Falconer is a 1977 novel by John Cheever, better known for his short stories. This is a story of each of us: of our wrongdoings, our punishments, and of how we cope with life.
from the back of the book:
Stunning and brutally powerful, Falconer tells the story of a man named Farragut, his crime and punishment, and his struggle to remain a man in a universe bent on beating him back into childhood. Only John Cheever could deliver these grand themes with the irony, unforced eloquence, and exhilarating humor that make Falconer such a triumphant work of the moral imagination.Music is mentioned several times. People sing pieces of blues and bluegrass tunes a few times. There's mention of the main character hearing a piano being played, "the dreariest of the Chopin preludes -that prelude they use in murder films before the shot is fired...".

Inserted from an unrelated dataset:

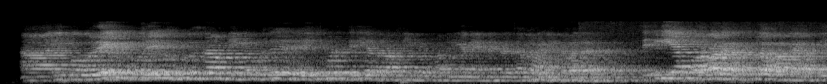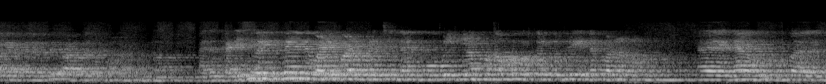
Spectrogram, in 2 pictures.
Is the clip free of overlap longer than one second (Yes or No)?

"There is nothing on earth as cruel as a rotten marriage."
For Farragut the word "mother" evoked the image of a woman pumping gas, curtsying at the Assemblies and banging a lectern with her gavel. This confused him and he would blame his confusion on the fine arts, on Degas. There is a Degas painting of a woman with a bowl of chrysanthemums that had come to represent to Farragut the great serenity of "mother." The world kept urging him to match his own mother, a famous arsonist, snob, gas pumper and wing shot, against the image of the stranger with her autumnal and bitter-smelling flowers. Why had the universe encouraged this gap? Why had he been encouraged to cultivate so broad a border of sorrow?I got to thinking about what works of art bring my mother to mind and what works of art evoke for me the concept of "mother". I can't think of a single famous painting that does either of these things for me. When I think of my mother, all kinds of images spring up of times when I was little (in the kitchen, in the backyard, on camping trips), times my kids were little (with her playing with them in the floor or her backyard or going with us to parks or museums), and -more painfully- these later years that were so hard for her. I don't have a painting that represents "mother" for me. There's too much packed into the word for that.
And another quote that struck me:

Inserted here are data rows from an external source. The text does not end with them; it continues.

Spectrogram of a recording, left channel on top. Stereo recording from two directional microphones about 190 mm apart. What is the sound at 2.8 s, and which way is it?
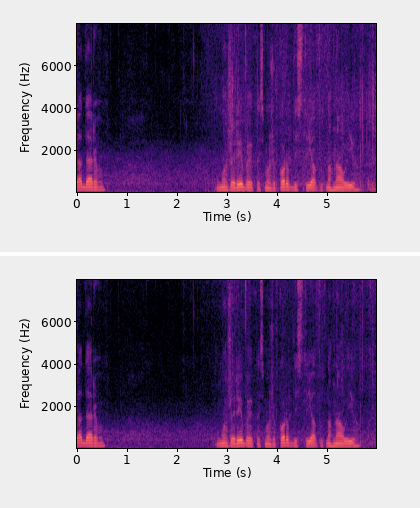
Speech, 15° right (ahead or behind).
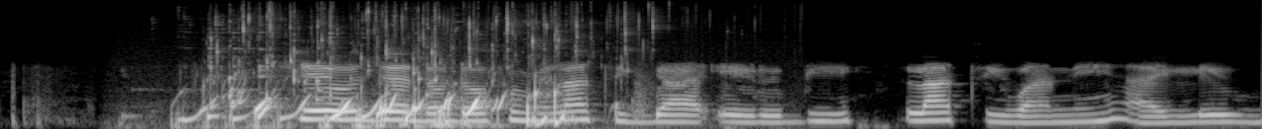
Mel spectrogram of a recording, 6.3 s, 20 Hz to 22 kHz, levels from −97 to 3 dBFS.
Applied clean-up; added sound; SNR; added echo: none; Water / Liquid; -4 dB; none.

Farragut could see waves breaking on a white beach and the streets of a village and the trees of a forest, but why did they all stay in one room, quarreling, when they could walk to a store or eat a picnic in the woods or go for a swim in the sea? They were free to do all of this. Why did they stay indoors? Why didn't they hear the sea calling to them as Farragut heard it calling, imagine the clearness of the brine as it fanned out over the beautiful pebbles?And this one:
He had never, that he remembered, been carried before.Reading a book with other people, I can find out how certain parts strike others. Reading alone, I wonder if it's just me or if everyone reads a quote as I do.
It is on Time's list of "the 100 best English-language novels published since 1923," where they describe it as "A story of suffering and redemption, told in Cheever’s fullest register." Kirkus Reviews calls it "a statement of the human condition, a parable of salvation."